3) There is no possibility for a "deconstruction" here. The spatial metaphor laid out in this article does not consider that a great deal of innovation occurs *not only* "within" these boundaries--that is really just the spinning-off of variation--but that creativity does interesting things to the logic of boundaries: parody, pastiche, transplantation, etc. If you know anything about English poetry, you will know that meter is a similar thing. There is not "correct iambic pentameter" and "moving beyond iambic pentameter." What makes good iambic pentameter is the counter-rhythms and liberties one can take with the form. (Again, I stress this is different from just variation, which is the monkeys-on-typewriters production of permutations within a given limit.)

Now for the false statements.

I got this feeling listening to the new Kylie Minogue album, Aphrodite: Not one track stood out, but I never stopped enjoying the record. As an experience it felt rather like good customer service: seamless, efficient, friendly, and inobtrusive.

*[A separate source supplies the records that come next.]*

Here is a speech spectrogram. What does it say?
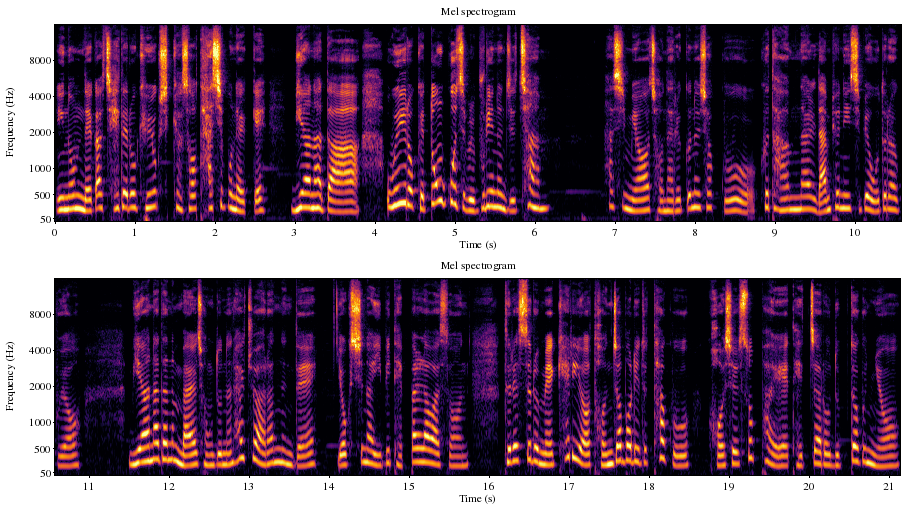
이놈 내가 제대로 교육시켜서 다시 보낼게. 미안하다. 왜 이렇게 똥꼬집을 부리는지 참. 하시며 전화를 끊으셨고, 그 다음날 남편이 집에 오더라고요. 미안하다는 말 정도는 할 줄 알았는데, 역시나 입이 대빨 나와선 드레스룸에 캐리어 던져버리듯 하고 거실 소파에 대자로 눕더군요.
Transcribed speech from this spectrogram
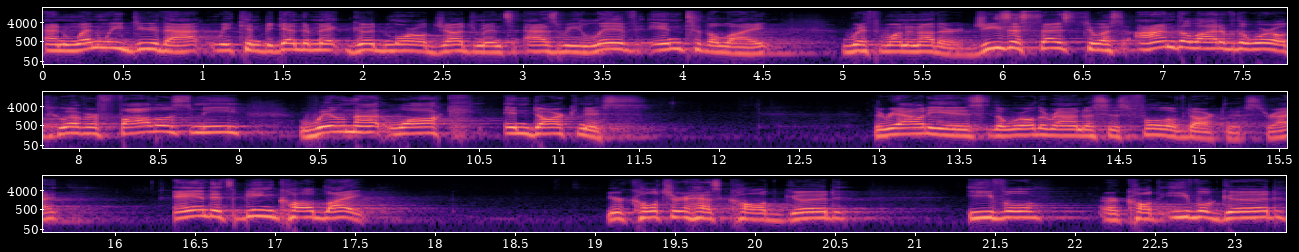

This is clever writing, even though "enjoying the record" is very question-begging. But the second sentence must give us pause: has anyone ever ENJOYED good customer service?

The generic is something one sees only at a distance in time or in taste.

Technically true--in an Aristotelian sense, one has to aggregate the essence of a genre from outside of the particular--the implication here is false.

Let's say that I want to get into some new style of music, say, folk music made with an African thumb-piano. It would be virtually impossible to get a view at the "center" of this genre "from a distance." In one sense, yes, the first 30 songs I heard would "sound alike" to me, and this would be a kind of generic similarity. But I totally refute this. Because I would be constructing this genre out of ignorance and pure phenomenality: the fact that something "showed up" on this quest would automatically incorporate it into my idea of this genre.

This happened when I was getting into the very rule-bound genre of hardcore punk. I wanted fast, fast, fast music. But a lot of things that came my way were FAST, sure (Zeke, Capitalist Casualties, Dillinger Escape Plan) but really have to be placed outside the genre as I was looking for it and as I now know it. What I *wanted* was Jerry's Kids and Mob 47, but this "generic center" was not at all discernible from outside, i.e. from the "distance" that Pitchfork writes about.

Not to be too philosophical here, but the "distance" here is not an objective one, like a fine or a coarse adjustment on a microscope (as the metaphor intends). It is really a subjective one; the phenomenon of "African thumb piano music" really exists only in my head UNTIL I have really educated myself. Once so educated, much that will seem generic on first glance will perhaps disappear (into a more correct classification) and an appreciation of nuances will show that was seemed very "usual" was in fact innovation of the highest order, etc. In short, "closing the distance" between oneself and a phenomenon that exists already in one's mind, is entirely an appreciation that the phenomenon in fact DID NOT exist in one's mind, and had to be appropriated anew in its heterogeneity.

This last paragraph is also a good description of falling in love.